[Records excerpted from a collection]
....................
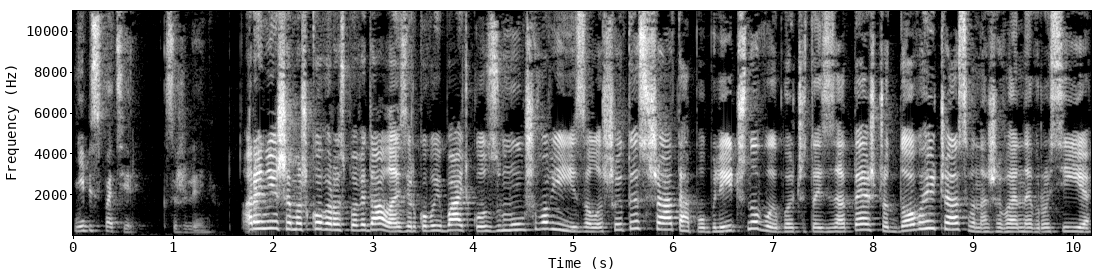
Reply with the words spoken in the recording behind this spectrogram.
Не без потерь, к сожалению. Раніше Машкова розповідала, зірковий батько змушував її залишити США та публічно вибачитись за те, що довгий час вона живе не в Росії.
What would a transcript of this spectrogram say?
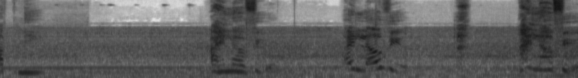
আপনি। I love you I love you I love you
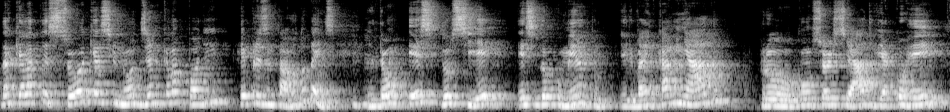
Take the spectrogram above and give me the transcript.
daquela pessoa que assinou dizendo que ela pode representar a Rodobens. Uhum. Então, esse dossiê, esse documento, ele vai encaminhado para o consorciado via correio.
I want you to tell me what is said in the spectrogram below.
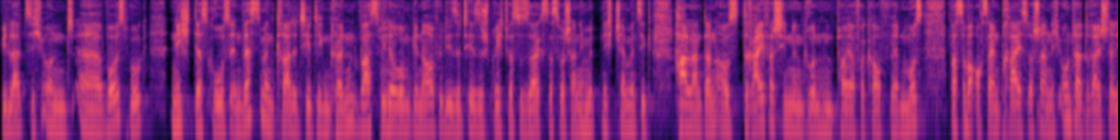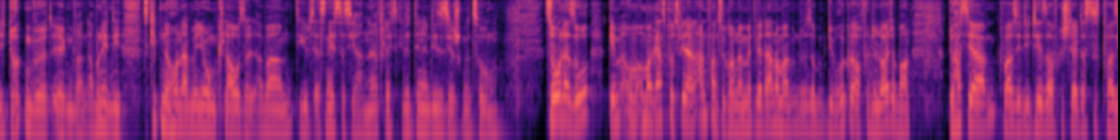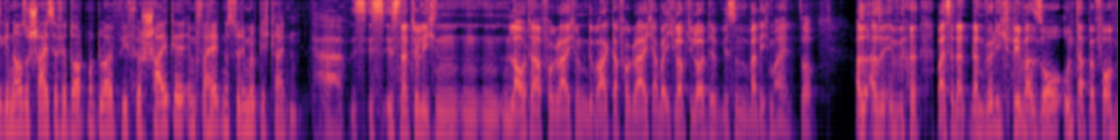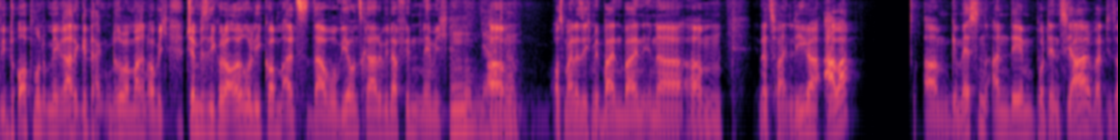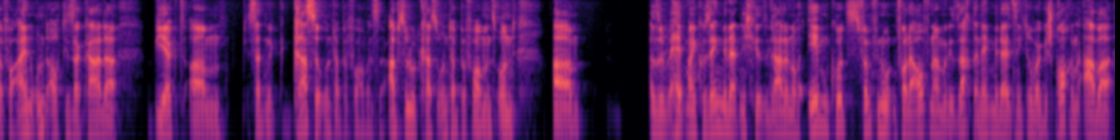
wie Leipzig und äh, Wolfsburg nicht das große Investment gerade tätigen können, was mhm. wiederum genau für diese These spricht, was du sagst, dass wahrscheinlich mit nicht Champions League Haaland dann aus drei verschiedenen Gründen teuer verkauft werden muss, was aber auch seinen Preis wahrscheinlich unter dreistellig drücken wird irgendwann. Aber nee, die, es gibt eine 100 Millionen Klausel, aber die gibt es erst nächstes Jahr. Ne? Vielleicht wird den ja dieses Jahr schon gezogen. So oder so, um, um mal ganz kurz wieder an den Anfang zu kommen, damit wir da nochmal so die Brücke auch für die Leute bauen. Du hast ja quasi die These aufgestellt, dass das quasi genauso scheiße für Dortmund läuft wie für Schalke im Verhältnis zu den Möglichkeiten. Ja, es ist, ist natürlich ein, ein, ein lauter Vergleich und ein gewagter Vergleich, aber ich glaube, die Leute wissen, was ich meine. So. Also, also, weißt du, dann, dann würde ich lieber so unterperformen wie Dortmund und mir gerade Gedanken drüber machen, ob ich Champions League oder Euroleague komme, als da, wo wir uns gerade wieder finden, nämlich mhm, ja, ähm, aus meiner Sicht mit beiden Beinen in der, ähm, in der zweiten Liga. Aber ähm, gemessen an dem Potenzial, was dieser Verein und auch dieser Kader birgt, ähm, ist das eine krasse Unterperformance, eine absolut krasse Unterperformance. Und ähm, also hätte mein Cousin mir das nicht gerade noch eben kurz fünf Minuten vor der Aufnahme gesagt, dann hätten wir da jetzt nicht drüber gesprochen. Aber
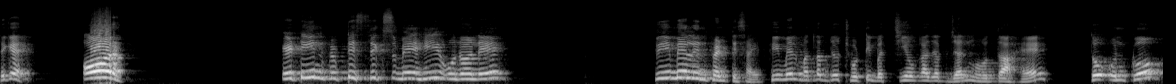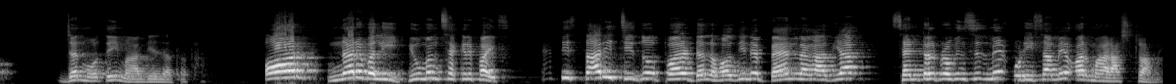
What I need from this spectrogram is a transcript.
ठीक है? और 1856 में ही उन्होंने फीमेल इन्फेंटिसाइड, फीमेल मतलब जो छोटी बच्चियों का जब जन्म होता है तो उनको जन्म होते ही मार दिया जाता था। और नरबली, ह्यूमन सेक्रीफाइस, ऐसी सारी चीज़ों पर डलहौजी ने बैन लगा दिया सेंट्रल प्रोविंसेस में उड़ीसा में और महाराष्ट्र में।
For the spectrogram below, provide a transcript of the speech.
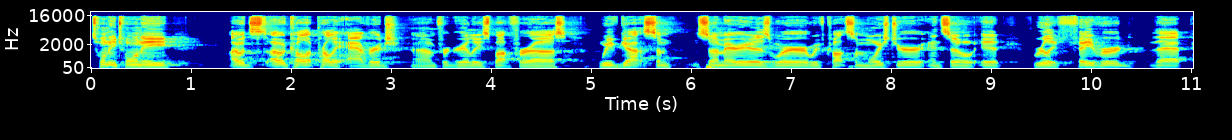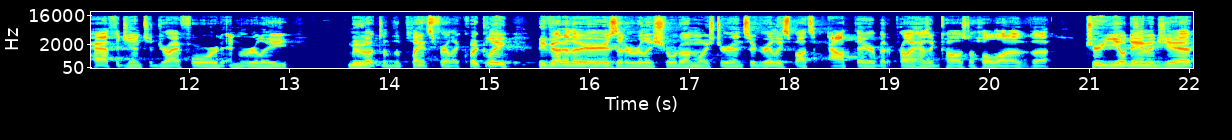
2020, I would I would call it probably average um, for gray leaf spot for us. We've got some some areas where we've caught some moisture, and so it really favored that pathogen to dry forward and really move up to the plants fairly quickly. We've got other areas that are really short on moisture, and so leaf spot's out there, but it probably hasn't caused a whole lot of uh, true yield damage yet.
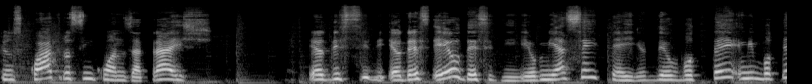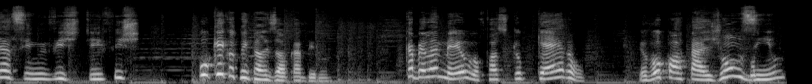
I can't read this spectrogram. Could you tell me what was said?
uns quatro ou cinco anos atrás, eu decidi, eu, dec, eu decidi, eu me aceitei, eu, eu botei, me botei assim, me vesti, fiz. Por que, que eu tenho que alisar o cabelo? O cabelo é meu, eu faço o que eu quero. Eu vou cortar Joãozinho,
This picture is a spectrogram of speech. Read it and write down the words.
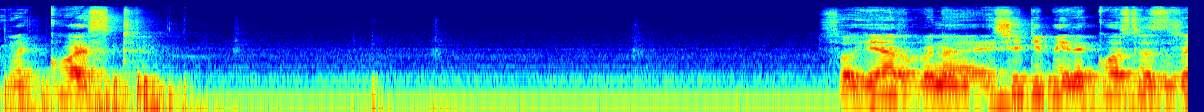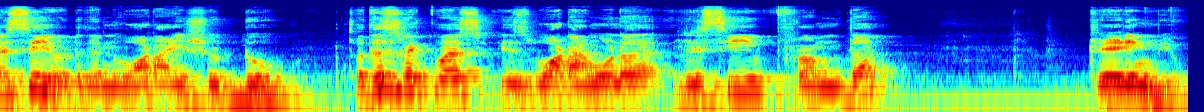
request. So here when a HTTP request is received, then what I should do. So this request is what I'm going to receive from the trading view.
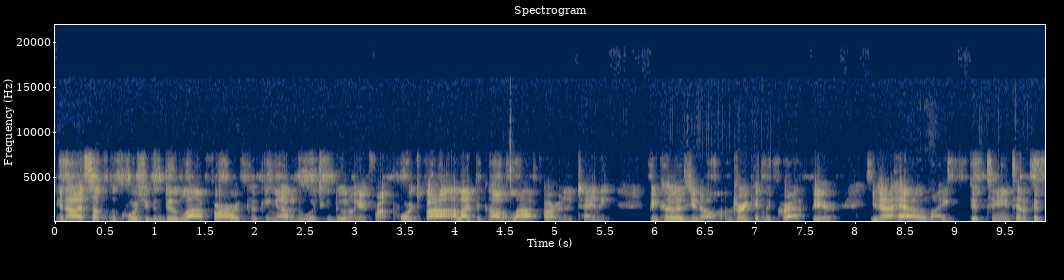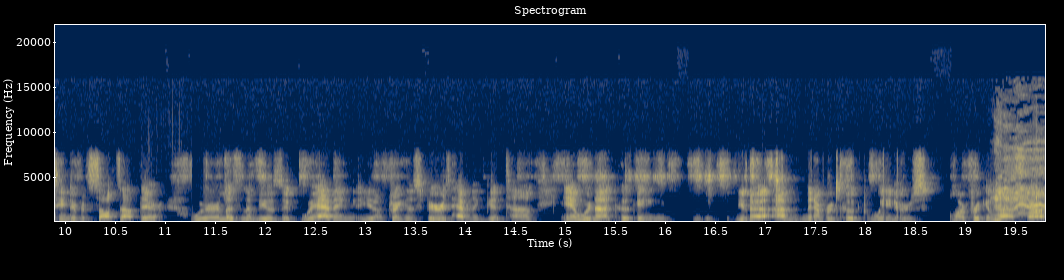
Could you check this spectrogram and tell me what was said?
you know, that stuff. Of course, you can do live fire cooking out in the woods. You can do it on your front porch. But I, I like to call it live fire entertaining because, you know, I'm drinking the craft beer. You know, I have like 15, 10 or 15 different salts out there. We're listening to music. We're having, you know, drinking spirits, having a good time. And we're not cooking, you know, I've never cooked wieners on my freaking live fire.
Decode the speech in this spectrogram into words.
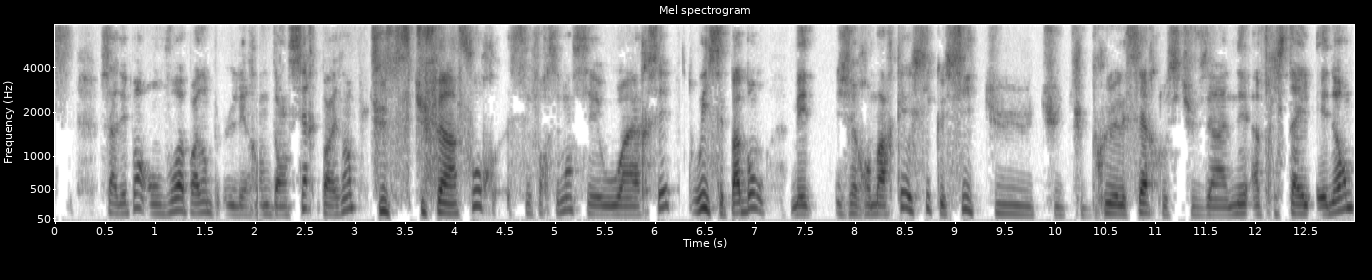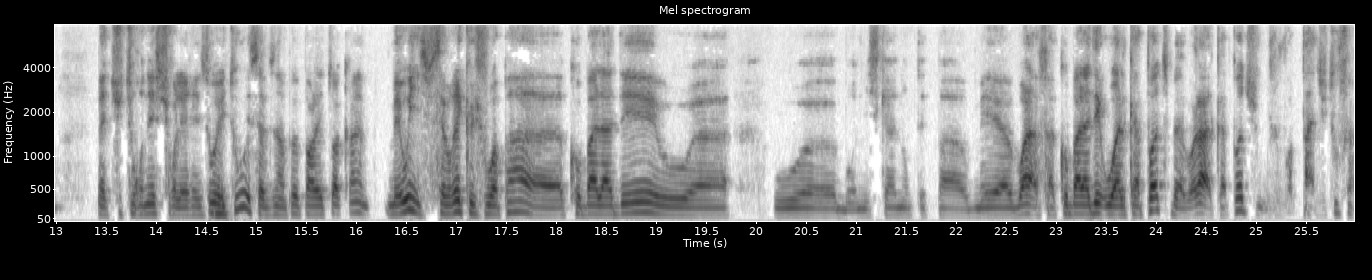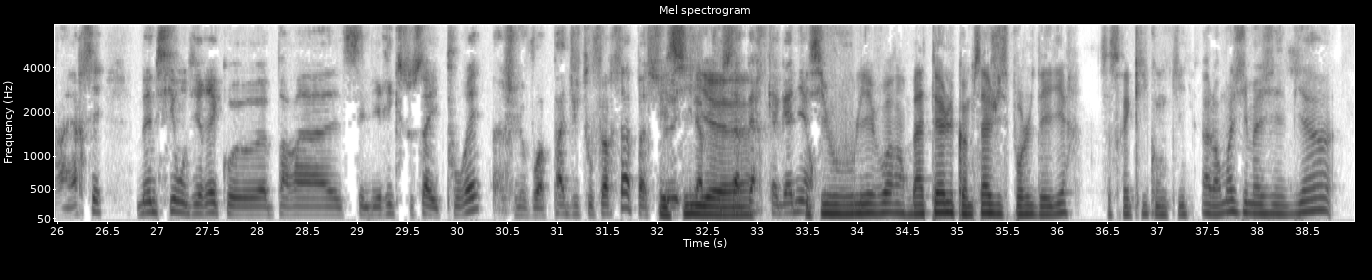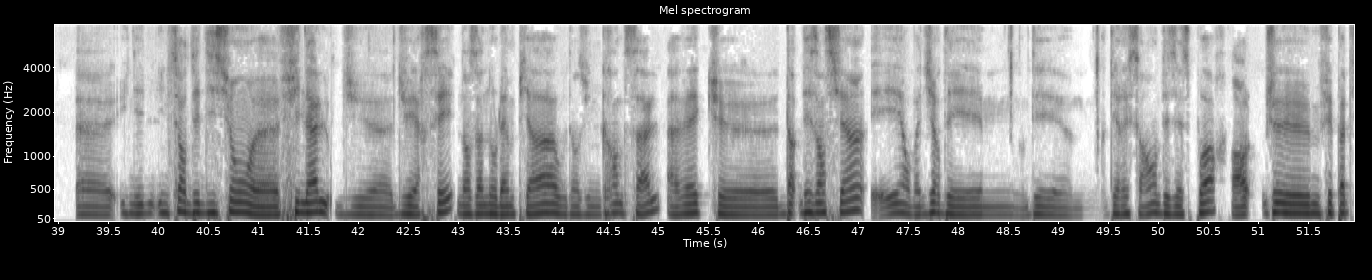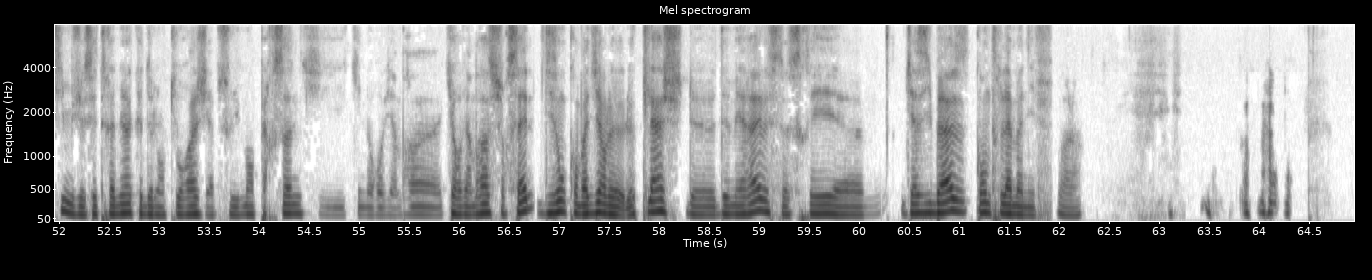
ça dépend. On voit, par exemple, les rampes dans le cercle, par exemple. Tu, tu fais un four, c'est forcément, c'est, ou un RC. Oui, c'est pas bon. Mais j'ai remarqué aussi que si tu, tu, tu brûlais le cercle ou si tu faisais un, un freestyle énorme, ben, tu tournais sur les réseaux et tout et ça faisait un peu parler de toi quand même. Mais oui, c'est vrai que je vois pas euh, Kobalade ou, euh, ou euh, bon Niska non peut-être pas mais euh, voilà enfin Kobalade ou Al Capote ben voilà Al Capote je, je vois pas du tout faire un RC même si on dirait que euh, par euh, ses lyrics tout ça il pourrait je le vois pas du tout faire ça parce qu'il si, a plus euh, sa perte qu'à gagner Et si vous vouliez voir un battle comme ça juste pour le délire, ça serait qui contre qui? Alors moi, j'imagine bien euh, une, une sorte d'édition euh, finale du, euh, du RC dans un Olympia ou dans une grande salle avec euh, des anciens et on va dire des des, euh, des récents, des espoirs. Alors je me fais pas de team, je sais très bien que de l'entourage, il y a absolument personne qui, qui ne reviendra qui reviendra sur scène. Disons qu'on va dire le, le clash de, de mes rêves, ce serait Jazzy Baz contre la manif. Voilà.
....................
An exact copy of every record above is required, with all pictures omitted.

▶ RESULT OF THE TASK
Reply with the words spoken in the recording behind this spectrogram.
Не без потерь, к сожалению. Раніше Машкова розповідала, зірковий батько змушував її залишити США та публічно вибачитись за те, що довгий час вона живе не в Росії.
What would a transcript of this spectrogram say?
আপনি। I love you I love you I love you
Take the spectrogram above and give me the transcript.
daquela pessoa que assinou dizendo que ela pode representar a Rodobens. Uhum. Então, esse dossiê, esse documento, ele vai encaminhado para o consorciado via correio.
I want you to tell me what is said in the spectrogram below.
wie Leipzig und äh, Wolfsburg nicht das große Investment gerade tätigen können, was mhm. wiederum genau für diese These spricht, was du sagst, dass wahrscheinlich mit nicht Champions League Haaland dann aus drei verschiedenen Gründen teuer verkauft werden muss, was aber auch seinen Preis wahrscheinlich unter dreistellig drücken wird irgendwann. Aber nee, die, es gibt eine 100 Millionen Klausel, aber die gibt es erst nächstes Jahr. Ne? Vielleicht wird den ja dieses Jahr schon gezogen. So oder so, um, um mal ganz kurz wieder an den Anfang zu kommen, damit wir da nochmal so die Brücke auch für die Leute bauen. Du hast ja quasi die These aufgestellt, dass das quasi genauso scheiße für Dortmund läuft wie für Schalke im Verhältnis zu den Möglichkeiten. Ja, es ist, ist natürlich ein, ein, ein lauter Vergleich und ein gewagter Vergleich, aber ich glaube, die Leute wissen, was ich meine. So. Also, also, weißt du, dann, dann würde ich lieber so unterperformen wie Dortmund und mir gerade Gedanken drüber machen, ob ich Champions League oder Euroleague komme, als da, wo wir uns gerade wieder finden, nämlich mhm, ja, ähm, aus meiner Sicht mit beiden Beinen in der, ähm, in der zweiten Liga. Aber ähm, gemessen an dem Potenzial, was dieser Verein und auch dieser Kader birgt, ähm, ist das eine krasse Unterperformance, eine absolut krasse Unterperformance. Und ähm, also hätte mein Cousin mir das nicht gerade noch eben kurz fünf Minuten vor der Aufnahme gesagt, dann hätten wir da jetzt nicht drüber gesprochen. Aber
What I need from this spectrogram is a transcript.
ठीक है? और 1856 में ही उन्होंने फीमेल इन्फेंटिसाइड, फीमेल मतलब जो छोटी बच्चियों का जब जन्म होता है तो उनको जन्म होते ही मार दिया जाता था। और नरबली, ह्यूमन सेक्रीफाइस, ऐसी सारी चीज़ों पर डलहौजी ने बैन लगा दिया सेंट्रल प्रोविंसेस में उड़ीसा में और महाराष्ट्र में।
For the spectrogram below, provide a transcript of the speech.
2020, I would I would call it probably average um, for gray leaf spot for us. We've got some some areas where we've caught some moisture, and so it really favored that pathogen to dry forward and really move up to the plants fairly quickly. We've got other areas that are really short on moisture, and so leaf spot's out there, but it probably hasn't caused a whole lot of uh, true yield damage yet.
I can't read this spectrogram. Could you tell me what was said?
uns quatro ou cinco anos atrás, eu decidi, eu, dec, eu decidi, eu me aceitei, eu, eu botei, me botei assim, me vesti, fiz. Por que, que eu tenho que alisar o cabelo? O cabelo é meu, eu faço o que eu quero. Eu vou cortar Joãozinho,
This picture is a spectrogram of speech. Read it and write down the words.
request. So here when a HTTP request is received, then what I should do. So this request is what I'm going to receive from the trading view.
Could you check this spectrogram and tell me what was said?
you know, that stuff. Of course, you can do live fire cooking out in the woods. You can do it on your front porch. But I, I like to call it live fire entertaining because, you know, I'm drinking the craft beer. You know, I have like 15, 10 or 15 different salts out there. We're listening to music. We're having, you know, drinking spirits, having a good time. And we're not cooking, you know, I've never cooked wieners on my freaking live fire.
Decode the speech in this spectrogram into words.
ça dépend. On voit, par exemple, les rampes dans le cercle, par exemple. Tu, tu fais un four, c'est forcément, c'est, ou un RC. Oui, c'est pas bon. Mais j'ai remarqué aussi que si tu, tu, tu brûlais le cercle ou si tu faisais un, un freestyle énorme, ben, tu tournais sur les réseaux et tout et ça faisait un peu parler de toi quand même. Mais oui, c'est vrai que je vois pas euh, Kobalade ou, euh, ou euh, bon Niska non peut-être pas mais euh, voilà enfin Kobalade ou Al Capote ben voilà Al Capote je, je vois pas du tout faire un RC même si on dirait que euh, par euh, ses lyrics tout ça il pourrait je le vois pas du tout faire ça parce qu'il si, a plus euh, sa perte qu'à gagner Et si vous vouliez voir un battle comme ça juste pour le délire, ça serait qui contre qui? Alors moi, j'imagine bien euh, une, une sorte d'édition euh, finale du, euh, du RC dans un Olympia ou dans une grande salle avec euh, des anciens et on va dire des des, euh, des récents, des espoirs. Alors je me fais pas de team, je sais très bien que de l'entourage, il y a absolument personne qui, qui ne reviendra qui reviendra sur scène. Disons qu'on va dire le, le clash de, de mes rêves, ce serait Jazzy Baz contre la manif. Voilà.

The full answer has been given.